-- Exercise --
From the listing below, give again exactly the lines from the line with "I'd like a transcript" to the line with "Recognize the speech", ends included, without any pictures.

-- Given entries --
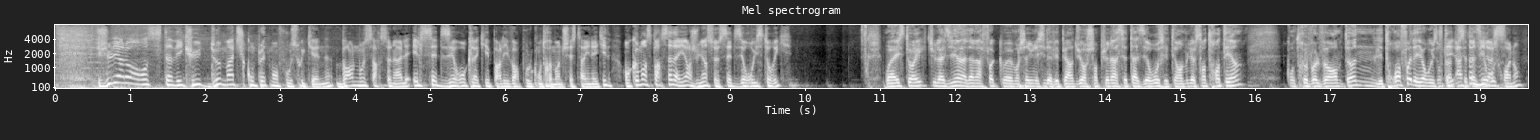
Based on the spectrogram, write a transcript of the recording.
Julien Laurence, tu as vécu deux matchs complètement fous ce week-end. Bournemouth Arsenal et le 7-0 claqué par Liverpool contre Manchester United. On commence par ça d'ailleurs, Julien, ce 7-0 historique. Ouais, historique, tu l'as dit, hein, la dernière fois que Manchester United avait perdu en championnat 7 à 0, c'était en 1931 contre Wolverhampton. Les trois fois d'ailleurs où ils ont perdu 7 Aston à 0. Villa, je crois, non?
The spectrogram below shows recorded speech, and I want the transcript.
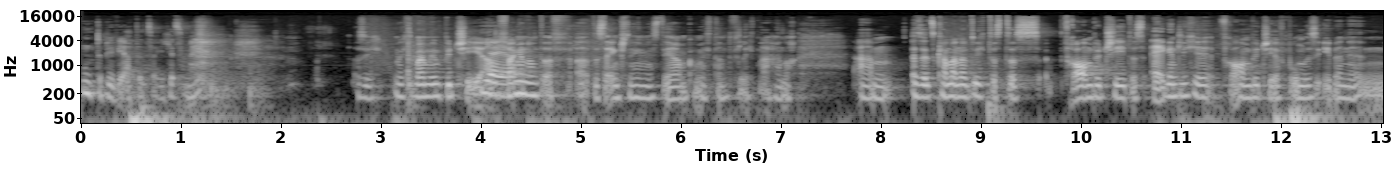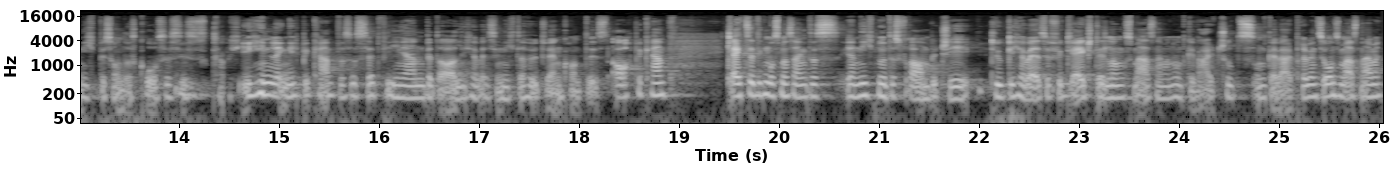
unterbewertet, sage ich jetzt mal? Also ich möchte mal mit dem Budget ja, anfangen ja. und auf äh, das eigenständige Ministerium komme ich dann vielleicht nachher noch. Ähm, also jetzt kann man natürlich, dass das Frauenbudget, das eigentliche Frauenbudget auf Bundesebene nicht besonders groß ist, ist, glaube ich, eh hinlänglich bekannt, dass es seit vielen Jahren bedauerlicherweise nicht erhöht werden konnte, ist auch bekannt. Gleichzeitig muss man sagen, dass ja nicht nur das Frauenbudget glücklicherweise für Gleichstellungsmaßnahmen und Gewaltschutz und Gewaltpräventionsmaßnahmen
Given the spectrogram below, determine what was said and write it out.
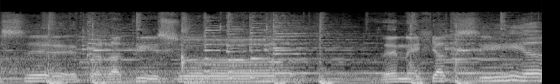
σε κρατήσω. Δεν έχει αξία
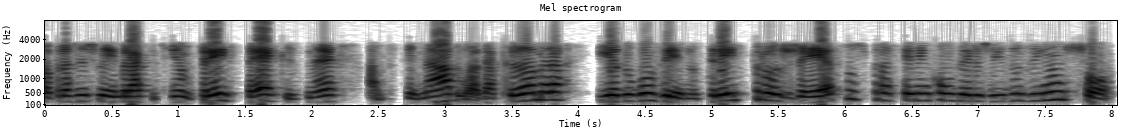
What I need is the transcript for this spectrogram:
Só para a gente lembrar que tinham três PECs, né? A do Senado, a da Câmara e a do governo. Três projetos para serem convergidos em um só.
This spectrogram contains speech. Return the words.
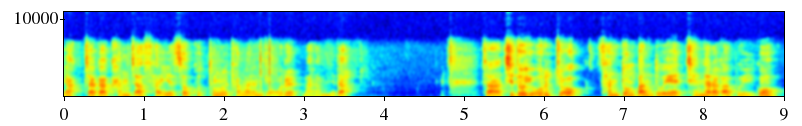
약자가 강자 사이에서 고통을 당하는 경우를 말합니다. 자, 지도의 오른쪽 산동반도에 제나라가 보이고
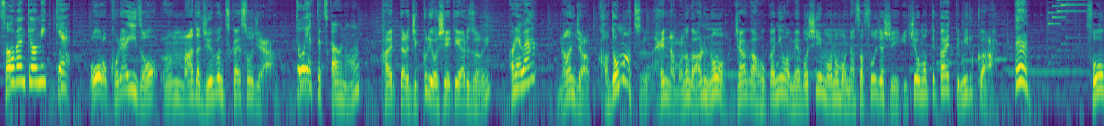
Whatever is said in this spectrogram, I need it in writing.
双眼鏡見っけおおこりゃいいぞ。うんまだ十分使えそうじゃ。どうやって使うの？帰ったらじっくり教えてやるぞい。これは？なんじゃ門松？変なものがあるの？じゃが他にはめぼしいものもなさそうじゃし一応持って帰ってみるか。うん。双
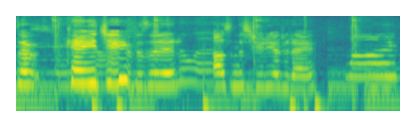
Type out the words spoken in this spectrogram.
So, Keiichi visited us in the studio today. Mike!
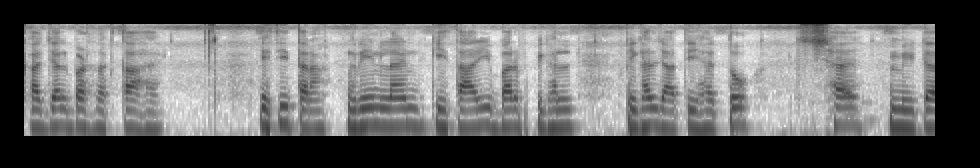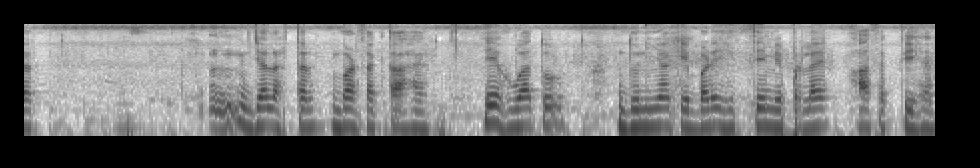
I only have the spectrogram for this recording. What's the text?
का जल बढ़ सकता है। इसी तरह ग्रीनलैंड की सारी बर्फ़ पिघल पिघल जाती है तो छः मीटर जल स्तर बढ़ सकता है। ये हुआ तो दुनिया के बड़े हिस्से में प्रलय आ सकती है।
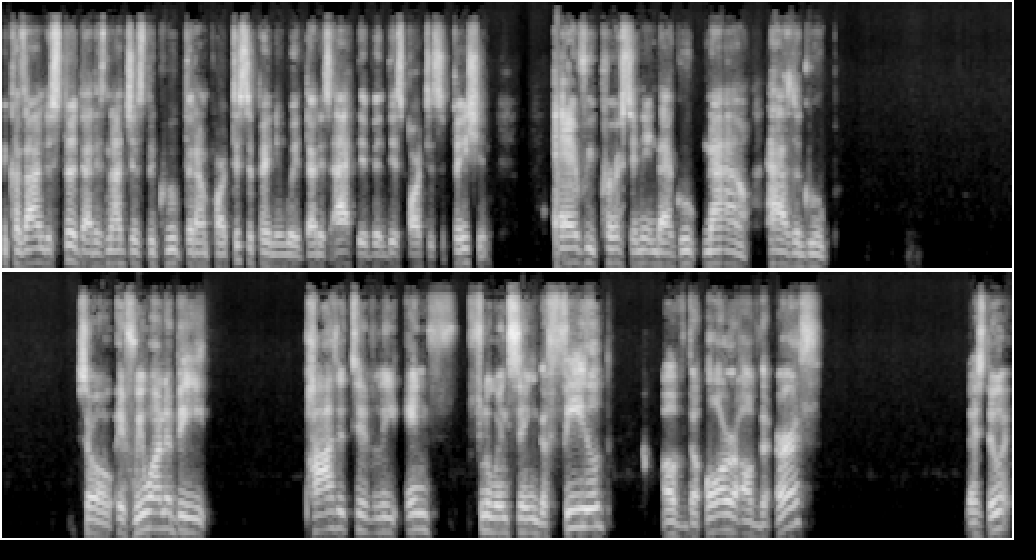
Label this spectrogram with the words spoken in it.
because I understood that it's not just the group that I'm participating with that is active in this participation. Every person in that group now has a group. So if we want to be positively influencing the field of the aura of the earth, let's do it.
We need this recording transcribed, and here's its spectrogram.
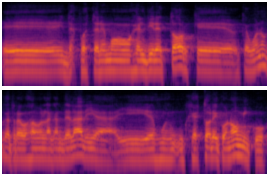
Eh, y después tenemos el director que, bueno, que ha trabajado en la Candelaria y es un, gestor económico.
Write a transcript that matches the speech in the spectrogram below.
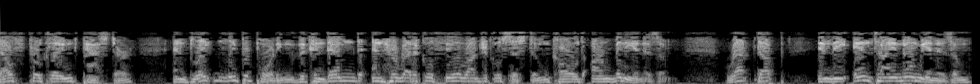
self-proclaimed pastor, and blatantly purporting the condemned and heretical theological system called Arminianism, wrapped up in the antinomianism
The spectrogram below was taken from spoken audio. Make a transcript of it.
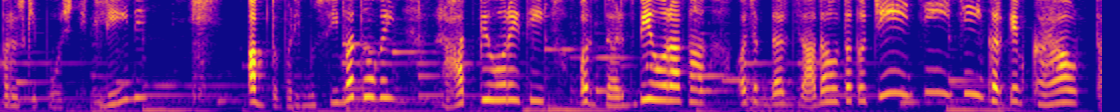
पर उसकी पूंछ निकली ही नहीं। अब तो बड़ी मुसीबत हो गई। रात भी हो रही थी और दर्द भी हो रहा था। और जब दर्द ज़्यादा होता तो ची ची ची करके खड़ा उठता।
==
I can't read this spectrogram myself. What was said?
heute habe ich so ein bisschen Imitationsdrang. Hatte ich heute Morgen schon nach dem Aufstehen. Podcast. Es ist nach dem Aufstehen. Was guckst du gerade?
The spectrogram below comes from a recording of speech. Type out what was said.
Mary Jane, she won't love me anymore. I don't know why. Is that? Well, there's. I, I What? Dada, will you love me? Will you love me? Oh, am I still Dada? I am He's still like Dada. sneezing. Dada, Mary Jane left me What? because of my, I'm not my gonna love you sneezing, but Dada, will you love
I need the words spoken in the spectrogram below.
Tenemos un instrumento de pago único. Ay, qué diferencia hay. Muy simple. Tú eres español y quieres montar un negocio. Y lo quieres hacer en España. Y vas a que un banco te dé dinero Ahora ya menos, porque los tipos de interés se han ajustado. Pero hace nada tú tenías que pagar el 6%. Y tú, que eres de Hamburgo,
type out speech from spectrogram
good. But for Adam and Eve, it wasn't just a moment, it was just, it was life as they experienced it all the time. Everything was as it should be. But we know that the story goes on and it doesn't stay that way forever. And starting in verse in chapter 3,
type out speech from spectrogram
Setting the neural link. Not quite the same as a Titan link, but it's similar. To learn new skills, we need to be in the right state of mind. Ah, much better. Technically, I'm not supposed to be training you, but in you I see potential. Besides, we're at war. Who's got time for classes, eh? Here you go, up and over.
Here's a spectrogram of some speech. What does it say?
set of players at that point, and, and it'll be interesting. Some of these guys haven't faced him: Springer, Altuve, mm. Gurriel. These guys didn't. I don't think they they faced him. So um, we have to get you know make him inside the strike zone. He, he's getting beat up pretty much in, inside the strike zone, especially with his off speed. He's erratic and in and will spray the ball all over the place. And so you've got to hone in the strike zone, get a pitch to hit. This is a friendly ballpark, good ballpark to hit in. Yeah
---
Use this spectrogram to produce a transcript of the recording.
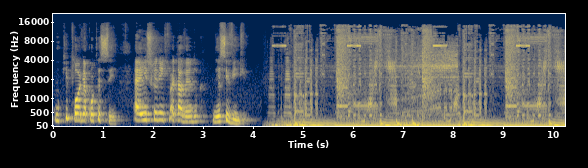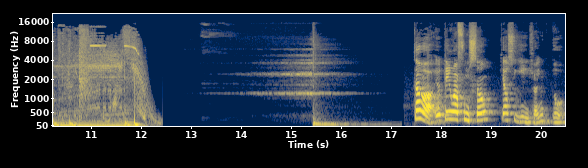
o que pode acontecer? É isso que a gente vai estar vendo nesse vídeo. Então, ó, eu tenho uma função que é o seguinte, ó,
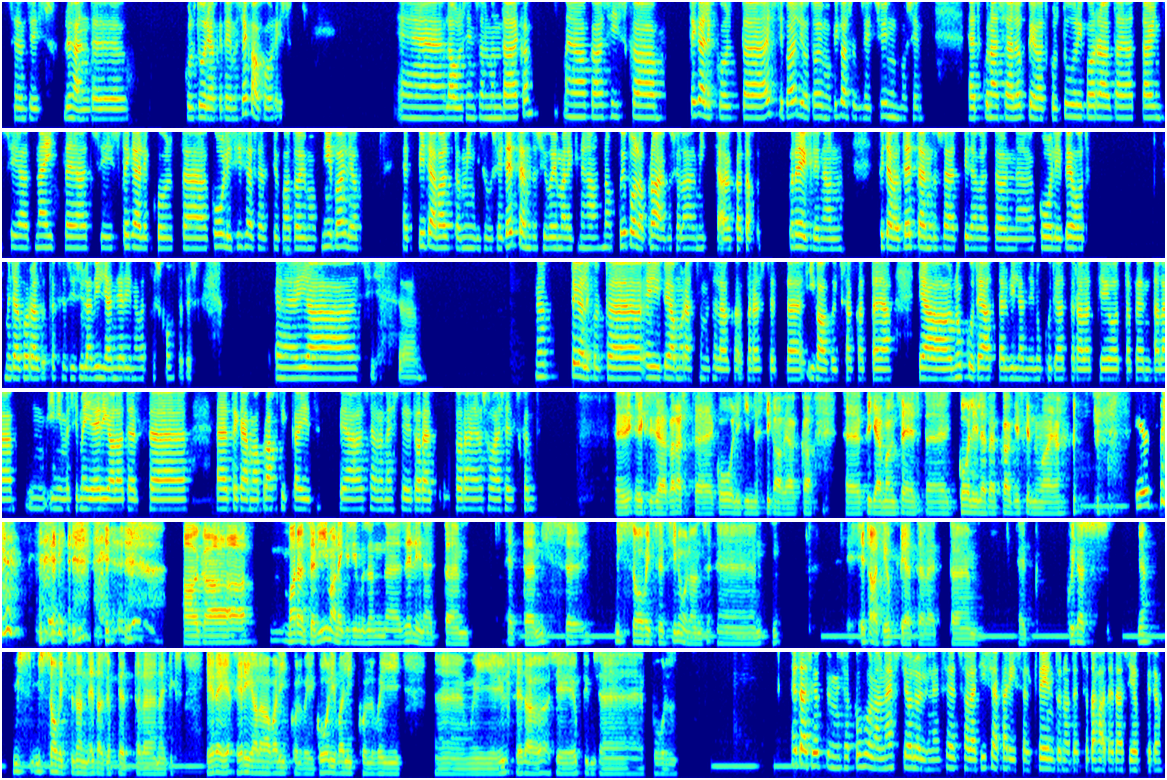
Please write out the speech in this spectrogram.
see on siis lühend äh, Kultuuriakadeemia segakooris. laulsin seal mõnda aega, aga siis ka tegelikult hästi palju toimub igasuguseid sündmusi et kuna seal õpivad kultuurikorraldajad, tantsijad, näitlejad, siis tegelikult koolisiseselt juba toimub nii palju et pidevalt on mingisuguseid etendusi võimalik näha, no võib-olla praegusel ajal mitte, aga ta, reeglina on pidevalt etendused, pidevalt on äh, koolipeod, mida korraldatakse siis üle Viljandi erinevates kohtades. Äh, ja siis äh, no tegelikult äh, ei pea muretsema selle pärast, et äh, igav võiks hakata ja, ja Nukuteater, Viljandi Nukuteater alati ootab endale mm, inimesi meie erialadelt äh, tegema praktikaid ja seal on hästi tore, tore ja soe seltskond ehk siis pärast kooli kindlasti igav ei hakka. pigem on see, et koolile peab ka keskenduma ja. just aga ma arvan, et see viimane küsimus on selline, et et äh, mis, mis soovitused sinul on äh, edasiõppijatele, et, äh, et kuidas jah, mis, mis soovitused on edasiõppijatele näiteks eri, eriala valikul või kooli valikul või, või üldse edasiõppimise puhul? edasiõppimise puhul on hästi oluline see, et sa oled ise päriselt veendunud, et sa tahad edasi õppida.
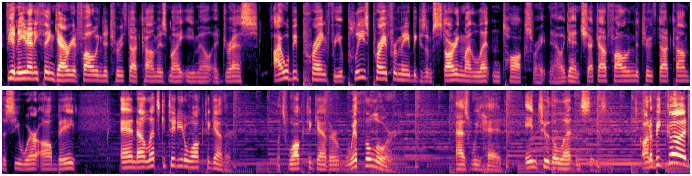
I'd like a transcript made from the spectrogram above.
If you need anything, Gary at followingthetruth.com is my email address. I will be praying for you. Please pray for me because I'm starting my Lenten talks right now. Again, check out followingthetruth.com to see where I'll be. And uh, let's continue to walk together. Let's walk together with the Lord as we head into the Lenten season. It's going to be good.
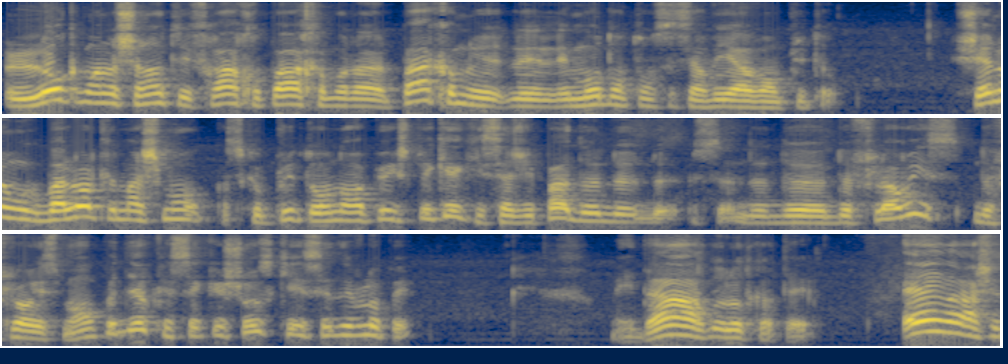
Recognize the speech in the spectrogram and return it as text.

-- Your response --
I'd like a transcript made from the spectrogram above.
If you need anything, Gary at followingthetruth.com is my email address. I will be praying for you. Please pray for me because I'm starting my Lenten talks right now. Again, check out followingthetruth.com to see where I'll be. And uh, let's continue to walk together. Let's walk together with the Lord as we head into the Lenten season. It's going to be good.
Recognize the speech in the spectrogram and return it as text.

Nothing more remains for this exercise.